2014 Dropout Crisis by the Numbers Infographic
Despite a growing graduation rate, U.S. high schools still have too many students leaving without a diploma. The 2014 Dropout Crisis by the Numbers Infographic highlights some of the disturbing reasons teens drop out of school, the devastating possible consequences and hope for the way ahead.
U.S. High School Non-Completion Rates 2013
Every 26 seconds of the school day a student drops out ... That’s 7,000 students every single day and over 1 million students every single year (54% are male and 46% female).
Why do students drop out? What are the risk factors?

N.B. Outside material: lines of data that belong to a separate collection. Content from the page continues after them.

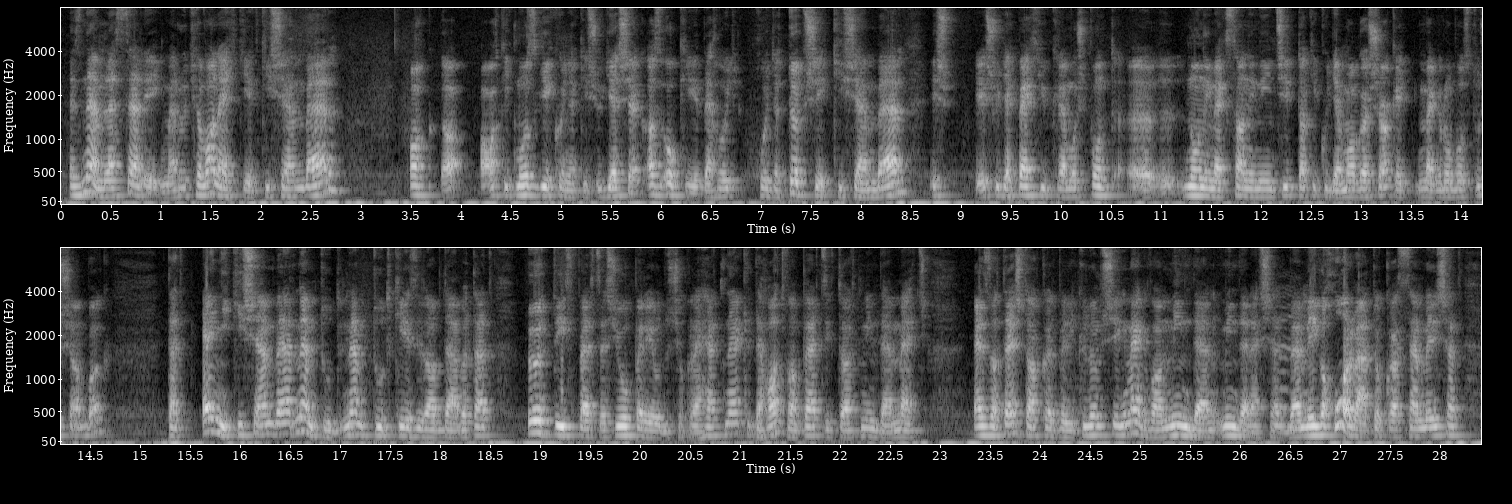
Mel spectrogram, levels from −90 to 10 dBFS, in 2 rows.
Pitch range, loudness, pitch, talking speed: 120-145 Hz, -17 LUFS, 130 Hz, 165 wpm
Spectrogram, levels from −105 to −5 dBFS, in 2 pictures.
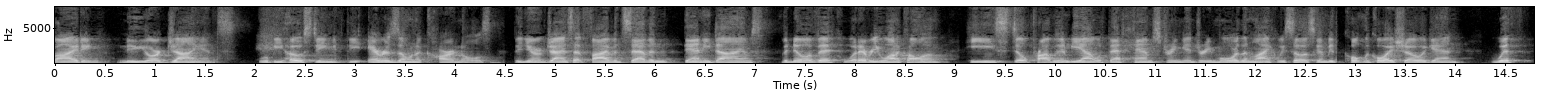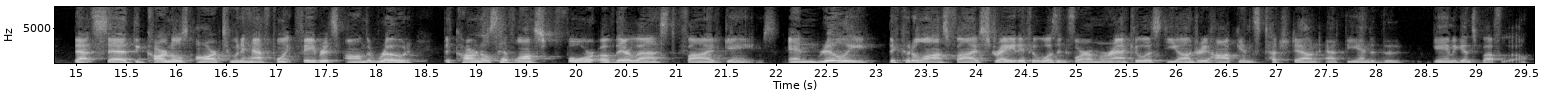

Students who leave school do so because they are facing difficulties in and out of school. Here are the major reasons:
1. Unstable Home Life
- 87% have experienced homelessness
- 79% have had a parent who was incarcerated
- 50% have changed schools
- 11% have been in foster care
2. Toxic Environments
- Students who drop out are far more likely to experience unsupportive, unsafe & violent neighborhoods & schools
3. Lack of Connections
- No parent, relative or educator to count on
- Dropouts aren’t qualified or eligible for 90% of all jobs.
- Dropouts face unemployment rates almost double that of high school graduates (15% vs. 9%).
- High school graduates, on average, earn $9,245 more per year than high school dropouts.
- Dropouts earn 65% less per year compared to college grads with bachelor’s degrees ($20,241 to $56,665).
- 67% of state prison populations, 56% of federal inmates and 69% of inmates in local jails did not complete high school.
- Dropouts will cost the U.S. economy $154 billion in lost wages, taxes & productivity over their lifetimes (class of 2011).
- Dropouts are more likely to live in poverty, have poor health and depend on government assistance.
- Over a 45-year career, the earnings difference between a dropout & someone with a HS degree can exceed $700,000.
- Dropouts have a life expectancy 9.2 years shorter than HS graduates.
- Dropouts cost the U.S. $8 billion per year in public assistance programs like food stamps.
Help & Hope
There is help. Some programs and interventions have proven successful in getting dropouts back in school and on solid life paths. The National Guard Youth ChalleNGe Program is one that has an exceptional track record. It provides the support needed for at-risk youth to re-engage in their education.
The National Guard Youth ChalleNGe Program (NGYCP) began in the early 1990s to equip at-risk youth with the skills, training and education to have successful adult lives. The 17-month program consists of a two-week Pre-Challenge phase, a 20-week Residential phase & a one-year Post-Residential phase with mentoring.